- [Task requirements] Keep the text of the data exactly as it is and omit each picture from the copy.

Given information section start

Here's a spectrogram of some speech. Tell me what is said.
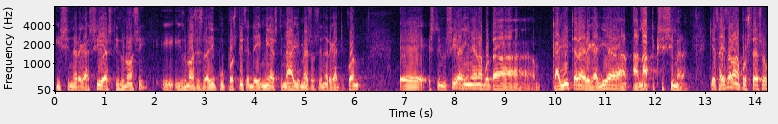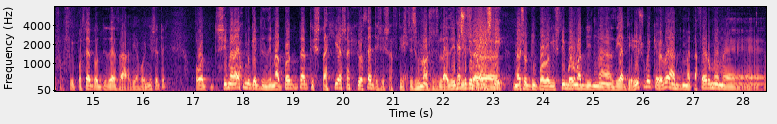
η συνεργασία στη γνώση, οι, οι γνώσεις δηλαδή που προστίθενται η μία στην άλλη μέσω συνεργατικών, ε, στην ουσία είναι ένα από τα καλύτερα εργαλεία ανάπτυξης σήμερα. Και θα ήθελα να προσθέσω, υποθέτω ότι δεν θα διαφωνήσετε, ότι σήμερα έχουμε και τη δυνατότητα της ταχείας αρχιοθέτησης αυτής Έτσι. της γνώσης. Δηλαδή μέσω, του υπολογιστή. Ε, μέσω του υπολογιστή μπορούμε να την ε, διατηρήσουμε και βέβαια να την μεταφέρουμε με,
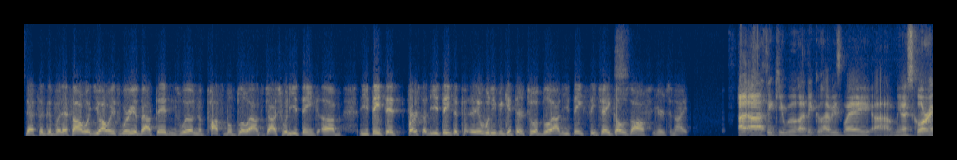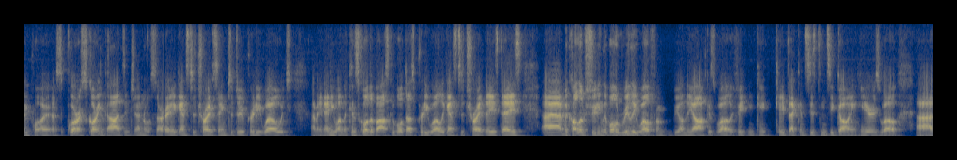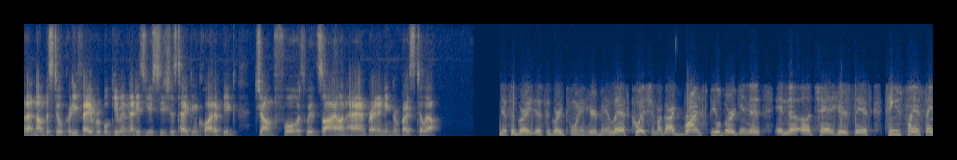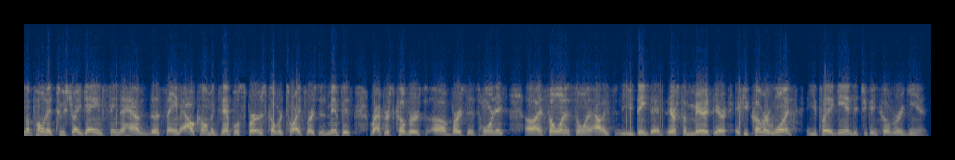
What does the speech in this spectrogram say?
That's a good point. That's all. You always worry about that as well in the possible blowouts. Josh, what do you think? Um, do you think that first? Do you think that it would even get there to a blowout? Do you think CJ goes off here tonight? I, I, think he will. I think he'll have his way. Um, you know, scoring uh, scoring guards in general. Sorry, against Detroit seem to do pretty well. Which I mean, anyone that can score the basketball does pretty well against Detroit these days. Uh, McCollum's shooting the ball really well from beyond the arc as well. If he can, can keep that consistency going here as well, uh, that number's still pretty favourable given that his usage has taken quite a big jump forward with Zion and Brandon Ingram both still out. That's a great. That's a great point here, man. Last question, my guy Brian Spielberg in the in the uh, chat here says teams playing same opponent two straight games seem to have the same outcome. Example: Spurs covered twice versus Memphis, Raptors covers uh, versus Hornets, uh, and so on and so on. Alex, do you think that there's some merit there if you cover once and you play again that you can cover again?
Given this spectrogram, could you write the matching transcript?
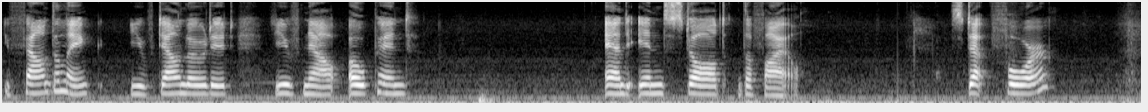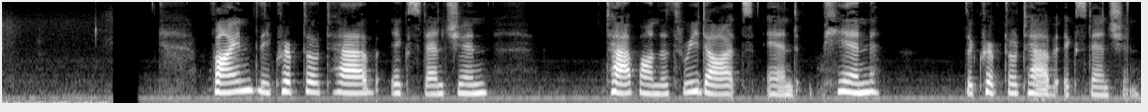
You found the link, you've downloaded, you've now opened and installed the file. Step 4. Find the CryptoTab extension, tap on the three dots and pin the CryptoTab extension.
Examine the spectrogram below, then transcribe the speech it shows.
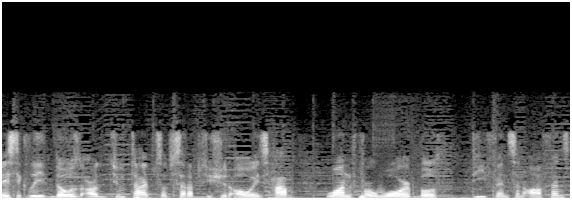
Basically, those are the two types of setups you should always have. One for war, both defense and offense,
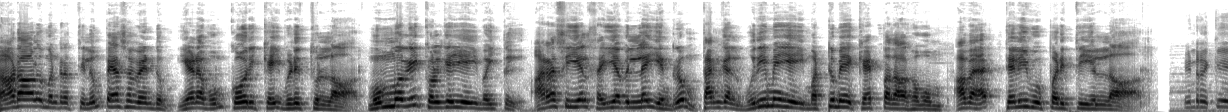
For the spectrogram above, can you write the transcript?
நாடாளுமன்றத்திலும் பேச வேண்டும் எனவும் கோரிக்கை விடுத்துள்ளார். மும்மொழி கொள்கையை வைத்து அரசியல் செய்யவில்லை என்றும் தங்கள் உரிமையை மட்டுமே கேட்பதாகவும் அவர் தெளிவுபடுத்தியுள்ளார். இன்றைக்கு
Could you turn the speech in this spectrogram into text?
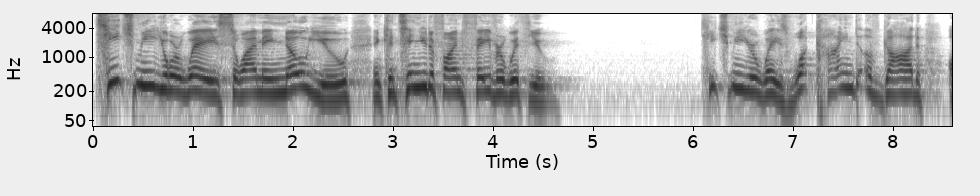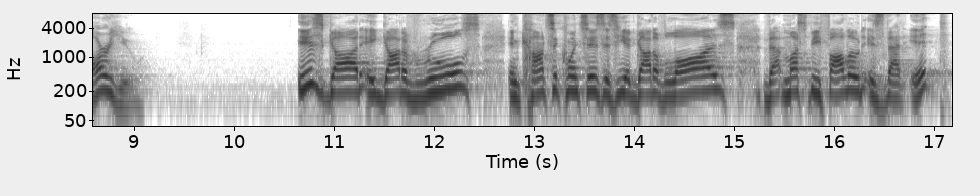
teach me your ways so I may know you and continue to find favor with you. Teach me your ways. What kind of God are you? Is God a God of rules and consequences? Is he a God of laws that must be followed? Is that it?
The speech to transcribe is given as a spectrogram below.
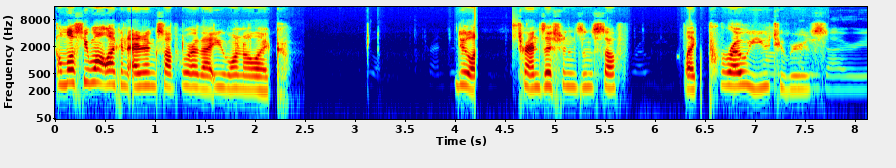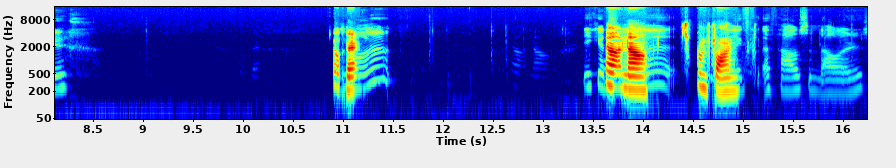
Unless you want like an editing software that you want to like do like transitions and stuff, like pro YouTubers. Okay, Want it? You can No, no, I'm fine. Like a thousand dollars.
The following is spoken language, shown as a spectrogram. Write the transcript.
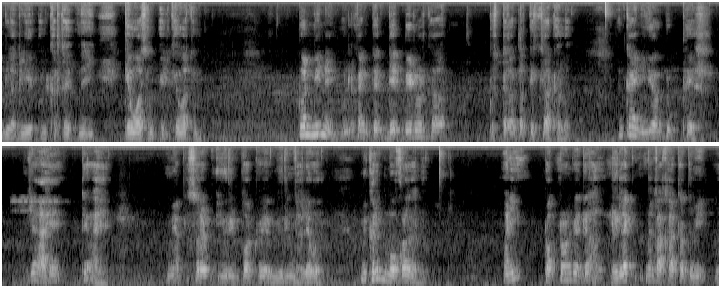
लागली पण करता येत नाही. केव्हा संपेल केव्हा संपेल. पण मी नाही. म्हटलं काय ते डेथ बेडवरचा पुस्तकातला किस्सा आठवला. पण काय नाही यू हॅव टू फेस जे आहे ते आहे. मी आपलं सरळ युरिन पॉट युरिन झाल्यावर मी खरंच मोकळा झालो. आणि डॉक्टर म्हणजे रिलॅक्स नका का आता तुम्ही हो,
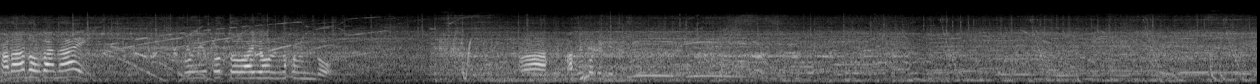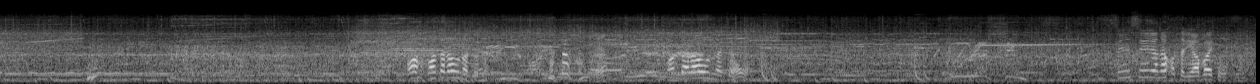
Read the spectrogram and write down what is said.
からのがないということは4ラウンド。あああてこできる。あまたラウンになっちゃった。え？またラウンになっちゃった先生じゃなかったらやばいってこと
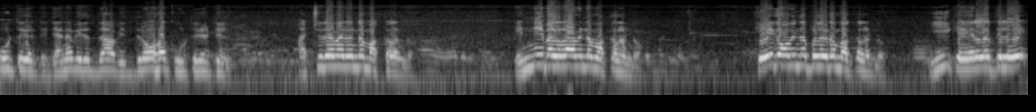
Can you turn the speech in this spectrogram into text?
കൂട്ടുകെട്ട് ജനവിരുദ്ധ വിദ്രോഹ കൂട്ടുകെട്ടിൽ അച്യുതമേനോന്റെ മക്കളുണ്ടോ? എൻ ഇ ബലറാമിന്റെ മക്കളുണ്ടോ? കെ ഗോവിന്ദപിള്ളയുടെ മക്കളുണ്ടോ? ഈ കേരളത്തിലെ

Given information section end

- [Answer for the task]
Here's a spectrogram of some speech. Tell me what is said.
η συνεργασία στη γνώση, οι, οι γνώσεις δηλαδή που προστίθενται η μία στην άλλη μέσω συνεργατικών, ε, στην ουσία είναι ένα από τα καλύτερα εργαλεία ανάπτυξης σήμερα. Και θα ήθελα να προσθέσω, υποθέτω ότι δεν θα διαφωνήσετε, ότι σήμερα έχουμε και τη δυνατότητα της ταχείας αρχιοθέτησης αυτής Έτσι. της γνώσης. Δηλαδή μέσω, του υπολογιστή. Ε, μέσω του υπολογιστή μπορούμε να την ε, διατηρήσουμε και βέβαια να την μεταφέρουμε με,
What does the speech in this spectrogram say?
That's a good point. That's all. You always worry about that as well in the possible blowouts. Josh, what do you think? Um, do you think that first? Do you think that it would even get there to a blowout? Do you think CJ goes off here tonight? I, I, think he will. I think he'll have his way. Um, you know, scoring uh, scoring guards in general. Sorry, against Detroit seem to do pretty well. Which I mean, anyone that can score the basketball does pretty well against Detroit these days. Uh, McCollum's shooting the ball really well from beyond the arc as well. If he can, can keep that consistency going here as well, uh, that number's still pretty favourable given that his usage has taken quite a big jump forward with Zion and Brandon Ingram both still out. That's a great. That's a great point here, man. Last question, my guy Brian Spielberg in the in the uh, chat here says teams playing same opponent two straight games seem to have the same outcome. Example: Spurs covered twice versus Memphis, Raptors covers uh, versus Hornets, uh, and so on and so on. Alex, do you think that there's some merit there if you cover once and you play again that you can cover again?
Given this spectrogram, could you write the matching transcript?
You found the link, you've downloaded, you've now opened and installed the file. Step 4. Find the CryptoTab extension, tap on the three dots and pin the CryptoTab extension.
Examine the spectrogram below, then transcribe the speech it shows.
Basically, those are the two types of setups you should always have. One for war, both defense and offense,
For the spectrogram above, can you write the transcript?
நாடாளுமன்றத்திலும் பேச வேண்டும் எனவும் கோரிக்கை விடுத்துள்ளார். மும்மொழி கொள்கையை வைத்து அரசியல் செய்யவில்லை என்றும் தங்கள் உரிமையை மட்டுமே கேட்பதாகவும் அவர் தெளிவுபடுத்தியுள்ளார். இன்றைக்கு
Could you turn the speech in this spectrogram into text?
teach me your ways so I may know you and continue to find favor with you. Teach me your ways. What kind of God are you? Is God a God of rules and consequences? Is he a God of laws that must be followed? Is that it?
The speech to transcribe is given as a spectrogram below.
Unless you want like an editing software that you want to like do like transitions and stuff, like pro YouTubers. Okay, Want it? You can No, no, I'm fine. Like a thousand dollars.
The following is spoken language, shown as a spectrogram. Write the transcript.
लागली पण करता येत नाही. केव्हा संपेल केव्हा संपेल. पण मी नाही. म्हटलं काय ते डेथ बेडवरचा पुस्तकातला किस्सा आठवला. पण काय नाही यू हॅव टू फेस जे आहे ते आहे. मी आपलं सरळ युरिन पॉट युरिन झाल्यावर मी खरंच मोकळा झालो. आणि डॉक्टर म्हणजे रिलॅक्स नका का आता तुम्ही हो,
Read the spectrogram and write down what is said.
からのがないということは4ラウンド。あああてこできる。あまたラウンになっちゃった。え？またラウンになっちゃった先生じゃなかったらやばいってこと
Can you turn the speech in this spectrogram into text?
കൂട്ടുകെട്ട് ജനവിരുദ്ധ വിദ്രോഹ കൂട്ടുകെട്ടിൽ അച്യുതമേനോന്റെ മക്കളുണ്ടോ? എൻ ഇ ബലറാമിന്റെ മക്കളുണ്ടോ? കെ ഗോവിന്ദപിള്ളയുടെ മക്കളുണ്ടോ? ഈ കേരളത്തിലെ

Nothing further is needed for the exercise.